LEASING VIDEO SLOTS: Flexibility and cost savings are behind the state’s move to start leasing video slots for Maryland’s five casinos, Lottery Director Stephen Martino told the House Ways and Means Committee yesterday, Megan Poinski writes for MarylandReporter.com.
BOOZE TAX GOES TO HEALTH: Health advocates say that most of the money raised by a 50% increase in Maryland’s sales tax on alcohol has been allocated for health needs under O’Malley’s budget, according to an AP report in the Daily Record.
EHRLICH FOLLOWED RULES: The Post’s John Wagner blogs that a spokesman for former Maryland Gov. Bob Ehrlich says that he followed all requirements in using campaign funds to pay for the criminal defense of a top aide charged with voter suppression.
GOV’T JOBS FOR VETS: Veterans applying for jobs in Baltimore County government will move to the front of the line under a new hiring policy expected to be announced by County Executive Kevin Kamenetz, Tyler Waldmann and Bryan Sears report for Patch.com.
The Sun’s Mary Gail Hare writes that when the county is selecting from a group of candidates it considers equally qualified for a job, it will select military veterans above other applicants, an action permitted under the county code and in line with state and federal policies, officials said.

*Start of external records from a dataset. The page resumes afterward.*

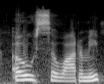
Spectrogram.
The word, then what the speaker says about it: Osawatomie: Tonight we are diving into, I finally found out how to say this correctly, the Osawatomie Pound. It's been heard of as the Oz Pound, so that's where we got the miscommunication from. Thank you, Jen, for that. So now we know how to say it correctly going forward is Osawatomie Pound.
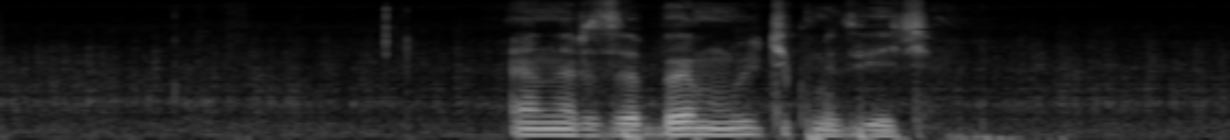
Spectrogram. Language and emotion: Russian, neutral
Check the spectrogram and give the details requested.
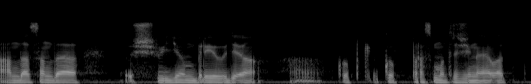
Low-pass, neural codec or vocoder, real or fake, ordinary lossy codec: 7.2 kHz; vocoder, 44.1 kHz, 128 mel bands every 256 samples, BigVGAN v2; fake; none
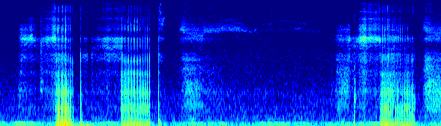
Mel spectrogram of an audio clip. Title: Snoring Dog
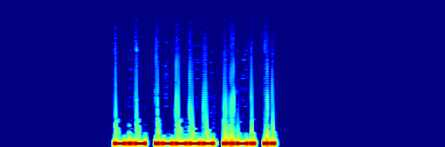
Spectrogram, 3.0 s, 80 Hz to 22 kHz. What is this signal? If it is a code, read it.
Morse code, heard as a keyed tone, about 50 wpm, 700 Hz. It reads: K1FI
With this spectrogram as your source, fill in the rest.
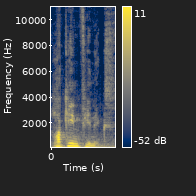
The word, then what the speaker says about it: Joaquin Phoenix: you pronounce his name? Joaquin Phoenix.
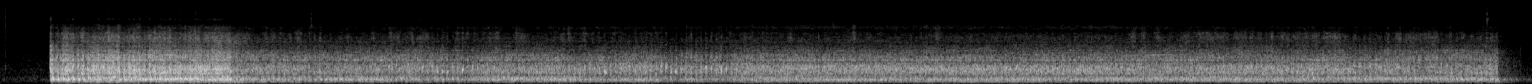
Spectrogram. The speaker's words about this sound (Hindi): आज काफ़ी जो लोग यहाँ पर गर्रा रहे हैं तो लोगों को हटाने के लिए अपाचे हेलीकॉप्टर्स तक को लगाना पड़ा ज़रा देखिए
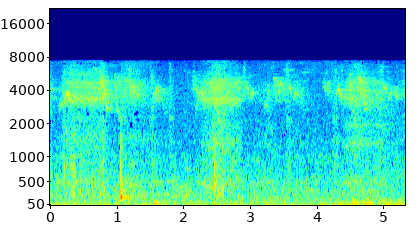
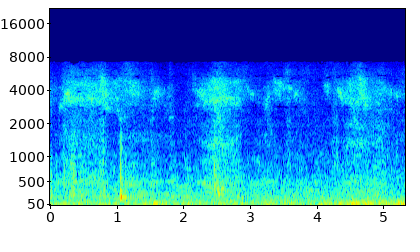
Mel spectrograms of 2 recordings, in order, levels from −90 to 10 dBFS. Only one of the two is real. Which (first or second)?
first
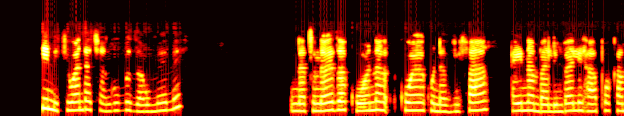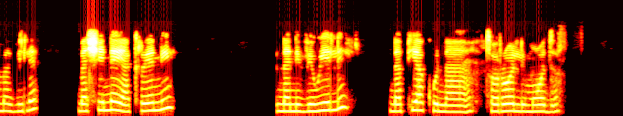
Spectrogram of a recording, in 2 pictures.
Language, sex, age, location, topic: Swahili, female, 25-35, Nairobi, government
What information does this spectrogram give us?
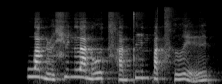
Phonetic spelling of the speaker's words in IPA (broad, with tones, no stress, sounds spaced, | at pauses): w a˥˩ n ɻ ɻ̩˩ ɕ y˥ n l a˥˩ n o˥ ʊ̯ t͡sʰ a˨ n t̪ i˥ n p ä˨ t͡sʰ ɹ̩˧˥ ḛ˨˩˦ ɪ̯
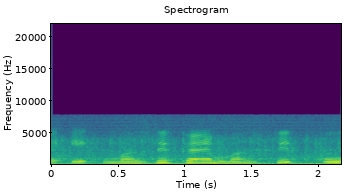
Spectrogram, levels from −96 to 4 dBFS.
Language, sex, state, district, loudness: Hindi, female, Bihar, Vaishali, -15 LUFS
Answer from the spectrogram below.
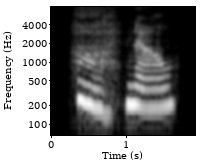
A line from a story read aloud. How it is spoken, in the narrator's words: he said with a sigh of content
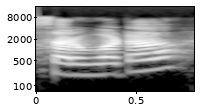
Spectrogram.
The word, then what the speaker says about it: সর্ব: ইয়া দেবী সর্বভূতেষু, সর্বটা, আচ্ছা আমি এখানে একটু ভেঙে লিখে দিই। সর্বটা কিভাবে হবে, সার ওয়া, সর্ব, এটা বুঝতে পারবেন তো আপনারা। সর্ব এইভাবে উচ্চারণটা হবে।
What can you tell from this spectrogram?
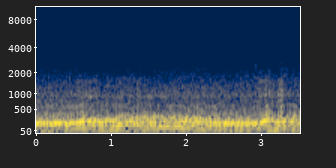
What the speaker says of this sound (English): it gives you an extra shot of the exhaust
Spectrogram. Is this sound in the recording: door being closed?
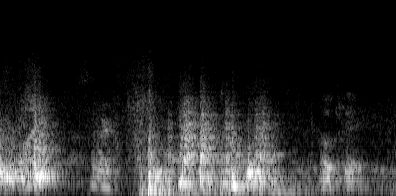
yes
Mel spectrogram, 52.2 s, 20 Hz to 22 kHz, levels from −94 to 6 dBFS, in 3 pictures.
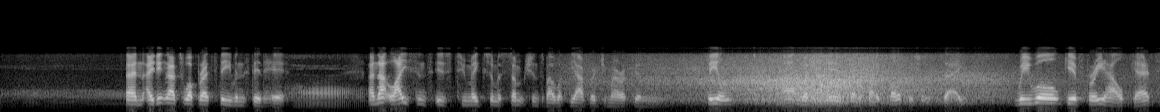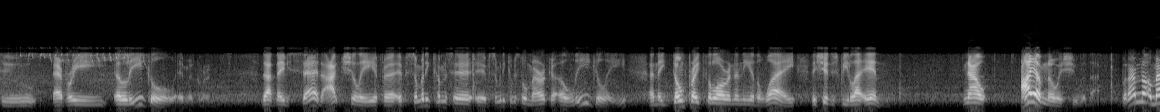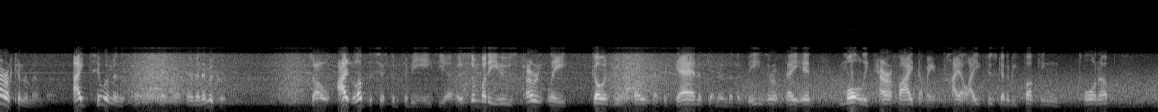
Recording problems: phone-call audio; nothing above 3.5 kHz
traffic noise; loud; throughout; 7 dB below the speech

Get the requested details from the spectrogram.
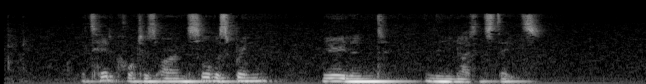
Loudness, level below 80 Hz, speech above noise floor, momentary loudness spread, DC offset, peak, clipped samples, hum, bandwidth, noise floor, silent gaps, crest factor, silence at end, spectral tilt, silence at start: -17 LUFS; -46 dBFS; 35 dB; 16 LU; under 0.1%; -2 dBFS; under 0.1%; none; 11.5 kHz; -50 dBFS; none; 16 dB; 1.1 s; -6.5 dB/octave; 0.8 s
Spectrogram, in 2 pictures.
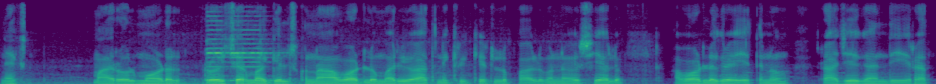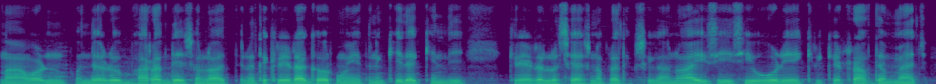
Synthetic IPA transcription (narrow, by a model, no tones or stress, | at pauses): neksʈ | maːɾoːlmɔːɖɐlɾoːd͡ʒt͡ʃɐɾmaːɡelut͡ʃu̥kunːɐɐʋaːɾɖlumɐɾijuɐt̪ɐnikɾikeʈlupaːluɡunːɐʋiʂɐjaːlu | ɐʋaːɾɖluit̪ɐnu | ɾaːd͡ʒiːɡaːnd̪iɾɐt̪nɐɐʋaːɾɖɐnipond̪aːɽubʱaːɾʔɐt̪̚d̪ɛːʃɐmlo̞ːɐt̪jɐnɐt̪ɐkɾiːɽaːɡɐwɾɐʋɐ̃mit̪ɐnikid̪ɐkːind̪i | kɾeːɽɐlʔo̰ːt͡ʃḛːʂɐnɐpɾɐd̪ɐkʂɐɡaːnuɐjsiːsiːoːɽieːkɾikeʈɾaːpʰd̪ɐmaːt͡ʃ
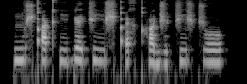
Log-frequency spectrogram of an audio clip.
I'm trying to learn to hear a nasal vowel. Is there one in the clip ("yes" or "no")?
no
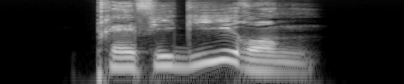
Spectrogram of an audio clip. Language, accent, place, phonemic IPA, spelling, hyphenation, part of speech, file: German, Germany, Berlin, /pʁɛfiˈɡiːʁʊŋ/, Präfigierung, Prä‧fi‧gie‧rung, noun, De-Präfigierung.ogg
- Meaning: prefixation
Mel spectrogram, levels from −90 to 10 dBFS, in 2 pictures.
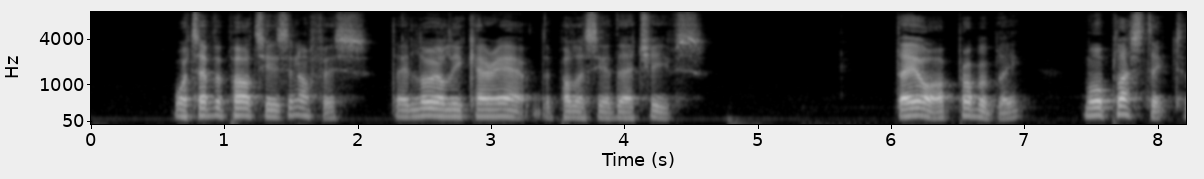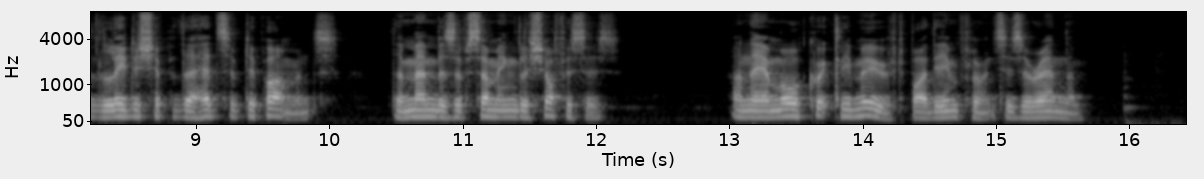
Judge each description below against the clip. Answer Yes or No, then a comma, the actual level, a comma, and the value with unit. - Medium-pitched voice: No, low, 130 Hz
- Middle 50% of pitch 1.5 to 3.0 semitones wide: Yes, narrow, 2.6 semitones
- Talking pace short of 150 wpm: No, average, 160 wpm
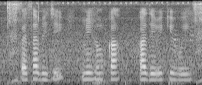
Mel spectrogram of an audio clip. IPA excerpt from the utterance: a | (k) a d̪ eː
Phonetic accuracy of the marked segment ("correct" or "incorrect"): correct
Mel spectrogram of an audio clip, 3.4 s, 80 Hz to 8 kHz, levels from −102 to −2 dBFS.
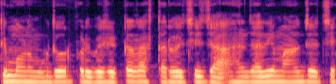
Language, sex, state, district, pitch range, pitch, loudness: Bengali, male, Tripura, West Tripura, 140-150 Hz, 145 Hz, -13 LUFS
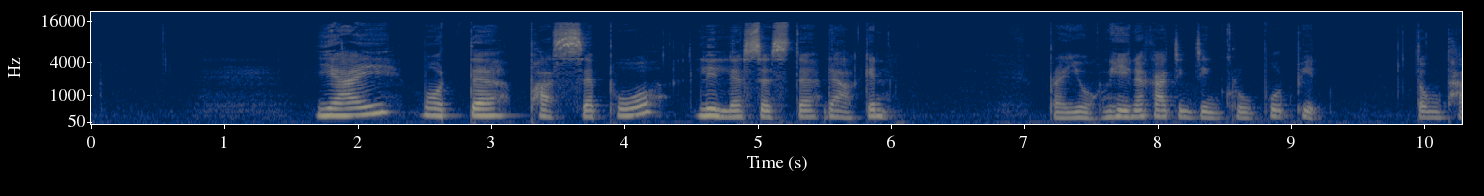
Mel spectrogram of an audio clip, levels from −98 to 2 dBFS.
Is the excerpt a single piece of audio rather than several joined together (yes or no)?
no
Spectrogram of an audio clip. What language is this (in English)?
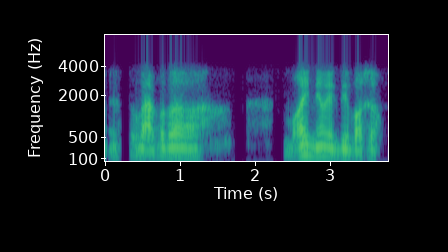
Nepali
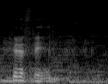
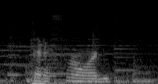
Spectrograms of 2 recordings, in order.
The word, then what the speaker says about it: Biddeford: It's called, Biddeford. Usually when I go through Biddeford on the highway, I jokingly call it Biddefed.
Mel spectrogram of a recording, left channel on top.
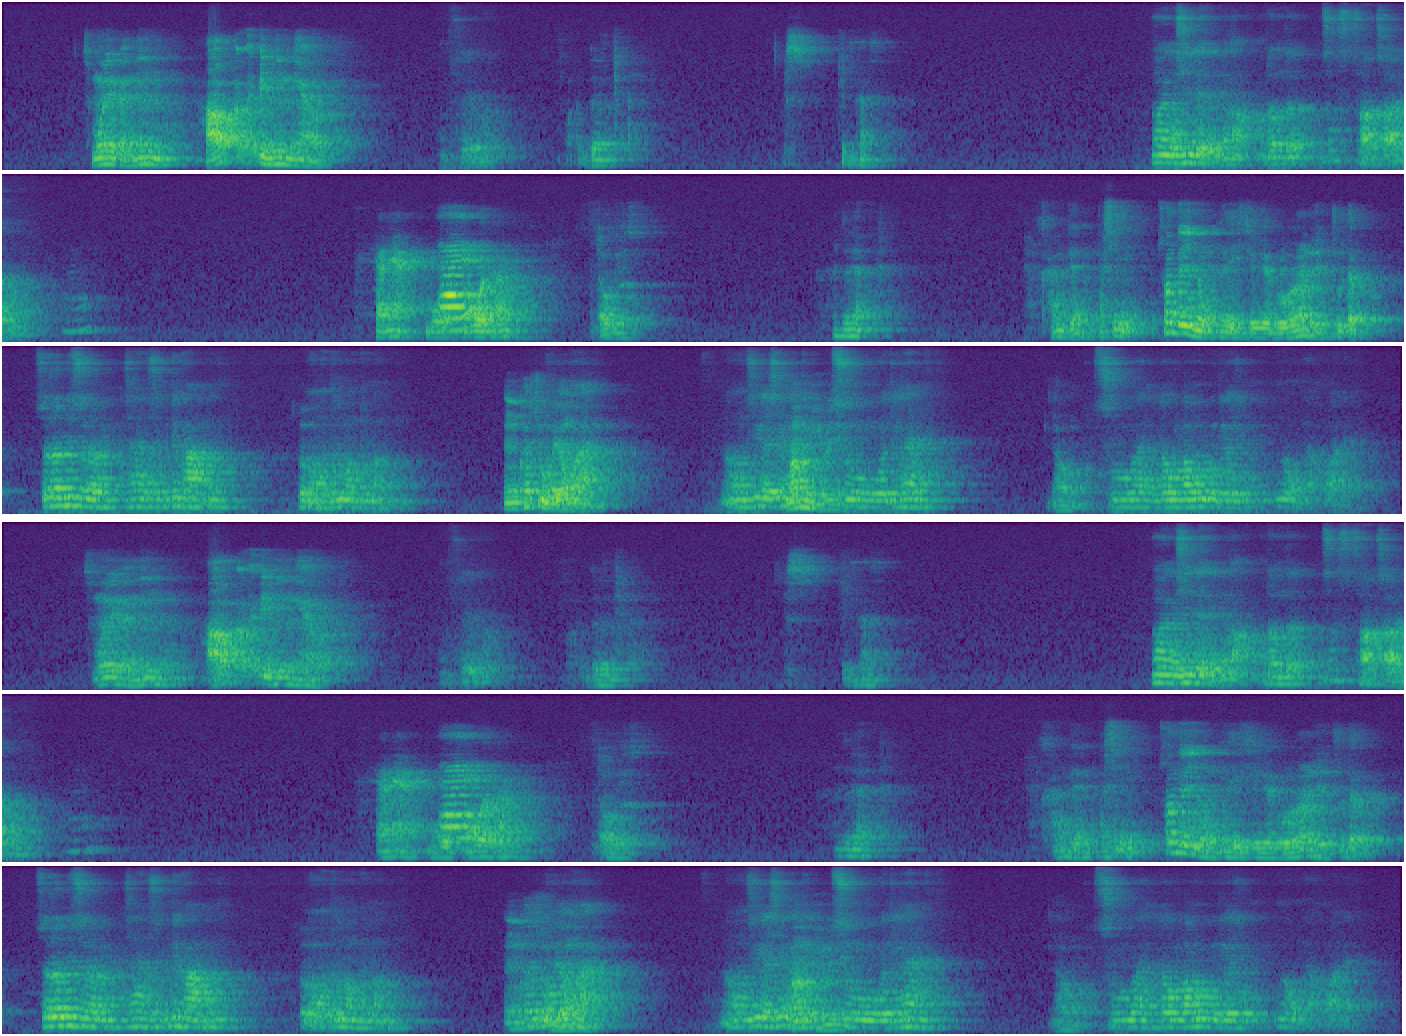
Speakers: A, on the left; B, in the centre.
A: ꯁ ꯃꯣꯏꯅ ꯀ ꯅꯤꯡꯕ ꯍꯥꯎ ꯑꯔꯣꯏꯕꯤ ꯅꯤꯡꯉꯦ ꯍꯥꯏꯕ
B: ꯁꯦꯝ
A: ꯑꯗꯨ ꯑꯗꯨ ꯑꯁ ꯇꯧꯔꯤꯖꯦꯍ
B: ꯃꯣꯏ ꯉꯁꯤꯗ ꯂꯩꯕꯅ ꯑꯗꯣꯝꯗ ꯆꯥꯛ ꯆꯥꯔꯤꯕꯣ
A: ꯑꫭ ꯌꯥꯅꯤ ꯌꯥꯅꯤ ꯕꫭꯜ ꯊꯥꯔꯝꯕꯩꯅꯦ ꯇꯧꯒꯔꯤꯗꯨ ꯑꯗꯨꯅ ꯈꯪꯗꯦ ꯉꯁꯤ ꯁꯣꯝꯗꯗꯤ ꯅꯣꯡ ꯈꯖꯤꯛ ꯈꯖꯤꯛ ꯆꯨꯏꯌꯦ ꯂꯕꯨꯛ ꯂꫭꯝꯗꯒꯤ ꯆꯨꯗꯕꯔꫭ
B: ꯆꯨꯔꯝꯃꯤ ꯆꯨꯔꯝꯃꯤ ꯉꯁꯥꯏ ꯍꯧꯖꯤꯛꯄꯨꯗꯤ ꯍꯥꯡꯉꯤꯕꯩꯅꯦ
A: ꯎꯝ
B: ꯅꯣꯡ ꯑꯗꯨꯝ ꯃꯪꯗꯤ ꯃꯪ
A: ꯈꯔ ꯆꯨꯈꯤꯗꯧ
B: ꯅꯣꯡꯒ
A: ꯃꯥꯜꯂꯦ
B: ꯅꯣꯡꯁꯤ ꯑꯁꯦꯡꯕꯗꯤ
A: ꯃꯝꯃꯤ
B: ꯁꯨꯕꯗꯤ ꯍꯥꯏꯔꯤ
A: ꯑ
B: ꯁꯨꯒꯅ ꯂꯧ ꯀꯥꯡꯕꯨꯒꯤꯗꯤ ꯍꯧꯖꯤꯛ ꯅꯣꯡ ꯌꯥꯝ ꯋꯥꯠꯂꯦ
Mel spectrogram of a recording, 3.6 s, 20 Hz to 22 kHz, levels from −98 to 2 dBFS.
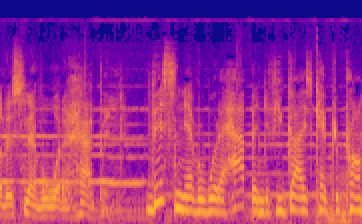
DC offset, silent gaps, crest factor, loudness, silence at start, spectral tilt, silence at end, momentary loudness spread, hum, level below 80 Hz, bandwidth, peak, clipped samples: under 0.1%; none; 16 dB; -19 LUFS; 0 s; -4 dB/octave; 0 s; 4 LU; none; -44 dBFS; 16.5 kHz; -4 dBFS; under 0.1%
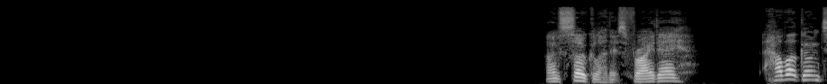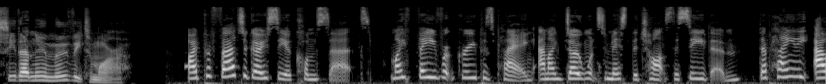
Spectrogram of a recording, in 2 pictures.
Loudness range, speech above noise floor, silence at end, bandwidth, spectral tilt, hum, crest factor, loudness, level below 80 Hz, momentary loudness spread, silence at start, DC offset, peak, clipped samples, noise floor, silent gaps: 3 LU; 40 dB; 0 s; 15.5 kHz; -3.5 dB/octave; none; 22 dB; -21 LUFS; -52 dBFS; 11 LU; 5.45 s; under 0.1%; 0 dBFS; under 0.1%; -60 dBFS; 7.45-7.49 s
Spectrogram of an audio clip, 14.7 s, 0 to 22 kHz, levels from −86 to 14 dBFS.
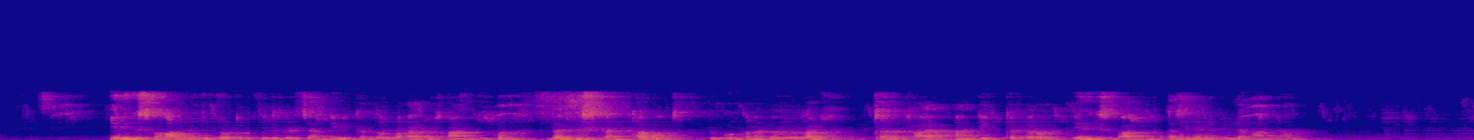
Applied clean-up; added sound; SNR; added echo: neural separator model SepFormer DNS4.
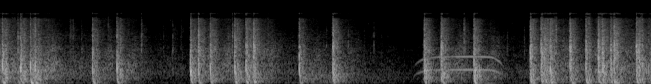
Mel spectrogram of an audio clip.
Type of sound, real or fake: real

PRESSURED RESIGNATIONS: Two members of an Arundel County panel charged with considering sweeping changes to county law and council districts in a once-a-decade review process have resigned under pressure from the county’s Ethics Commission, based on the fact that they are representing people suing the county, Nicole Fuller of the Sun reports.
A POL’S SALARY DONATIONS: Ben Weathers of the Annapolis Capital writes about one Arundel County councilman who made an unusual promise concerning his salary and what he is doing to stick to it.
CARROLL BUDGET: The Carroll County Commissioners must take a close look at the state budget proposal and possible action by the General Assembly as it crafts its own for fiscal 2013, writes Christian Alexandersen of the Carroll County Times.